|Ron H-E||15 + Farmer|
If there is no tie-breaker, shouldn't the winners just be considered to be tied, and thus both have won?
There is a tiebreaker... now.
I've reduced the cow cards from 24 to 18 and I'm working on some other ideas that should reduce the game time down. As for the tiebreaker even though it is a little random, I might go with if one of the winners is the farmer he wins and if none of the winners is the farmer then the player that would have become the farmer first if the game continued is the winner. Does that last sentence make sense? It sounded good in my head.
Around 9:20, during the second great mixing, three players started a game of Formula_De? at the other end of Table 1 from Traumfabrik. The game lasted until close to midnight, well after everyone else had gone home. Alex S took first place (and fourth place with his second car), Dave H took second place, and Dave A third. (See TheTerribleTwos if you're having trouble keeping Daves A(dams) and H(owell) apart.) No other car finished. (It is surprising Dave A did not do well in this game; he is a Formula De fiend, and won a year-long Seattle tournament.)

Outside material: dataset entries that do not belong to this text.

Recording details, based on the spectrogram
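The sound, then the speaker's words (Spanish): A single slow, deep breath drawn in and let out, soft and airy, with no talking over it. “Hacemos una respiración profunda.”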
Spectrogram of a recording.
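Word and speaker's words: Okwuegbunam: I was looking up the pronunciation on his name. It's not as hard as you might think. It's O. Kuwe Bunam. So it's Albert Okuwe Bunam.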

By this point, the prize bag and I were long gone, and Dave A wrote to me later, "Everyone left before I remembered to give Alex a prize (our prizes this week were packages of popcorn)." So I guess we owe Alex a prize. Maybe if Dave H donates some more copies of Chessboards: The Planes of Possibility...

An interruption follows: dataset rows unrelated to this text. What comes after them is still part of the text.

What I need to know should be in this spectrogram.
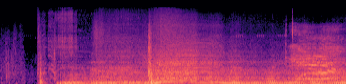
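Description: A car engine starts and rumbles steadily.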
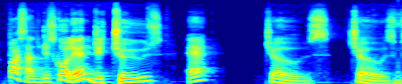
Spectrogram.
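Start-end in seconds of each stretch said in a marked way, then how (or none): 2.7-4.0 "chose" low, with the English o and z; short o sound. Shown as a demonstration. Teacher contrasting "chose" with "choose". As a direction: say "chose" with the o glide. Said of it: "com um O só".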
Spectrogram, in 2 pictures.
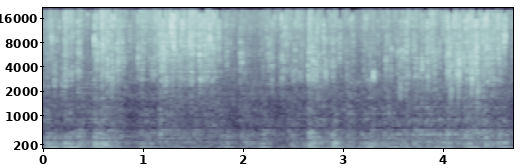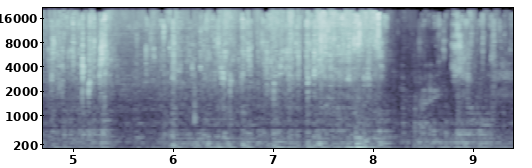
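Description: Tap water runs steadily from a faucet into a sink while soap is rinsed out of a Monster High doll's saran hair, a continuous close splashing stream that shifts briefly near the end.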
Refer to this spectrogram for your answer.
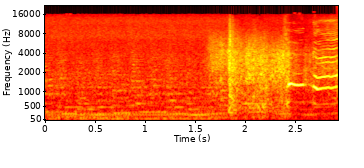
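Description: A low, steady rumble of thunder from a lightning strike during a rainstorm rolls throughout, broken by two sharp, loud cracks in the second half, with a faint tonal, voice-like sound emerging right at the end.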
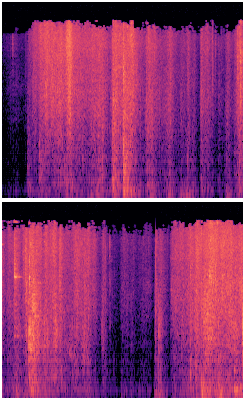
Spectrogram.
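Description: Actors scuffling and moving about on a stage: feet shuffling and scraping, and bodies and clothes rubbing as they grapple. The noise comes in several loud surges, starting about half a second in.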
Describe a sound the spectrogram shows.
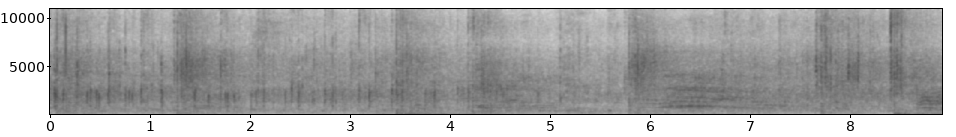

The BatmanCam reveals that Dave A is now dressing to colour-coordinate with his beloved Formula De boards. (Left: Dave H.)

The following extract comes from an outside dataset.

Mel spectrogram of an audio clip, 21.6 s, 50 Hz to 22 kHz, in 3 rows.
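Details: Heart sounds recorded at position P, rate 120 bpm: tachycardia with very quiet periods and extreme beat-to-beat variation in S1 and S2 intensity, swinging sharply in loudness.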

|Alex S||1st, 4th|
Comments from the players?
In an earlier version of this page, I wrote:
Since I wrote the bitchy passage above, I received a message from Funagain that after a couple of years of being in their affiliate program, we are about to receive a check for $58.00 plus change. It transpired that several Seattle Cosmologists had bookmarked our Funagain link and used it to buy their games. Thanks, folks! Since 5% (our cut) of $1000 is $50, it's clear that people have bought more than a thousand dollars worth of games through our affiliate program. Marty and I haven't spent that much, but it's clear somebody has.
Now $58 is not a lot on the cosmic scale, but it is on the Seattle Cosmic scale, so we're discussing on the mailing list how to spend it judiciously. Opinion seems to be leaning toward buying some good prizes for the prize bag, with a strong minority favouring donating GermanStyleGames to children's hospitals. I would be in favour of the latter if certain logistical problems could be worked out, such as finding games that are easy to learn by kids and parents who are distracted and stressed to the max, and what to do about kids losing game pieces. I have another charitable proposition that I will bring up on the list shortly.
More news as it happens; meanwhile, keep using that link! It works!
Most people went home at 11:10. The Cow Pie and Formula De crews remained. Cow Pie ended around 11:20, and Tim and I went home, leaving the Formula De crew racing until around midnight. Then, presumably, everyone else went home except Dave and Kathy.
Thanks for hosting, Dave and Kathy! See you next week at Tim's!
The Center for Ludic Synergy and Seattle Cosmic Game Night are associates of Funagain Games. This means that 5% of your purchase there goes toward supporting us if you buy games via THIS VERY LINK. Any game you buy during a web session you start by clicking the previous link qualifies; in fact, if you click it and bookmark the Funagain page that appears, you can donate 5% to Seattle Cosmic whenever you buy games, without having to return to this page. It's just as easy to bookmark as not, so why not make this your regular Funagain link? THIS MEANS YOU.
We've never yet earned enough money from the associates program for Funagain to cut us a check, and we're not sure what we'd do with the money -- but we promise not to squander it on booze and floozies.
Remember, Seattle Cosmic Game Night occurs every weekend, in one of three locations: Kent, Mill Creek, or West Seattle. Email Ron Hale-Evans for a full schedule and directions. If you come, please bring a snack or drink to share (cookies, chips, soda, juice, etc.)